Your job is to give again, exactly and with no additions, the lines in the records below from the one with "Could you put" through the one with "show words spoken in spectrogram", both included. Omit the pictures.

The input: Begin

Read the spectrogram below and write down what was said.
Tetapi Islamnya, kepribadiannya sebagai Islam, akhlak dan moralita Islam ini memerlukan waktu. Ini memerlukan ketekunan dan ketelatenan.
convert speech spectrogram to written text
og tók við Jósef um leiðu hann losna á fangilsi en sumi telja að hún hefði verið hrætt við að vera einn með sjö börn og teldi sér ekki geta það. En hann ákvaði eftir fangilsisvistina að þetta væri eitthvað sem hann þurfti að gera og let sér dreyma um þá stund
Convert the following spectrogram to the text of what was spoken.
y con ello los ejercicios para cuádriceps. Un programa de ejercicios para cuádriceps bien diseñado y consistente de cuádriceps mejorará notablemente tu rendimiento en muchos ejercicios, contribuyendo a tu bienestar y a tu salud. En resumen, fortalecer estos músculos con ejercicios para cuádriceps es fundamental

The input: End
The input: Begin

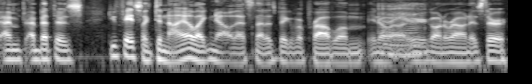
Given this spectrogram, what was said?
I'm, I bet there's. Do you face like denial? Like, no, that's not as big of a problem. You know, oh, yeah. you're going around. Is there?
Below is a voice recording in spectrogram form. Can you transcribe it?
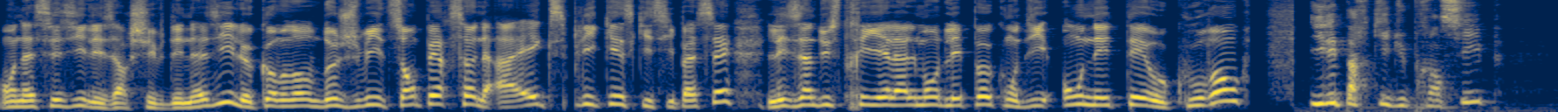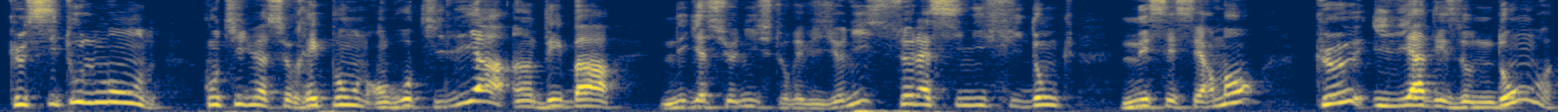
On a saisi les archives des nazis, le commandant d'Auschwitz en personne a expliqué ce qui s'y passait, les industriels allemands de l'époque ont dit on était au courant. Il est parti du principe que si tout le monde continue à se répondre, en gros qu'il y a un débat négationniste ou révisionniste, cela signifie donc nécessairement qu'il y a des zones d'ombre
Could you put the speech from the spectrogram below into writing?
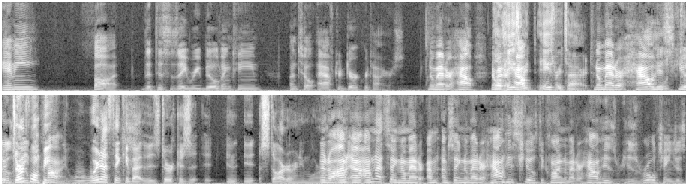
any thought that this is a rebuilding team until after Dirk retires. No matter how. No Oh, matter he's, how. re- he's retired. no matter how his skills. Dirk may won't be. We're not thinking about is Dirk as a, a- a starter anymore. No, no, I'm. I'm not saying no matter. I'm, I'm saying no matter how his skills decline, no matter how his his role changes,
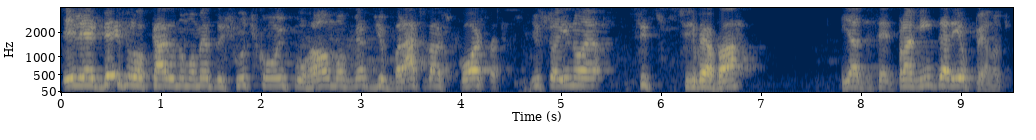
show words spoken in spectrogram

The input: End

Result for this exercise
Could you put the speech from the spectrogram below into writing?
any thought that this is a rebuilding team until after Dirk retires. No matter how. No Oh, matter he's, how. re- he's retired. no matter how his skills. Dirk may won't be. We're not thinking about is Dirk as a, a- a starter anymore. No, no, I'm. I'm not saying no matter. I'm, I'm saying no matter how his skills decline, no matter how his his role changes,
show words spoken in spectrogram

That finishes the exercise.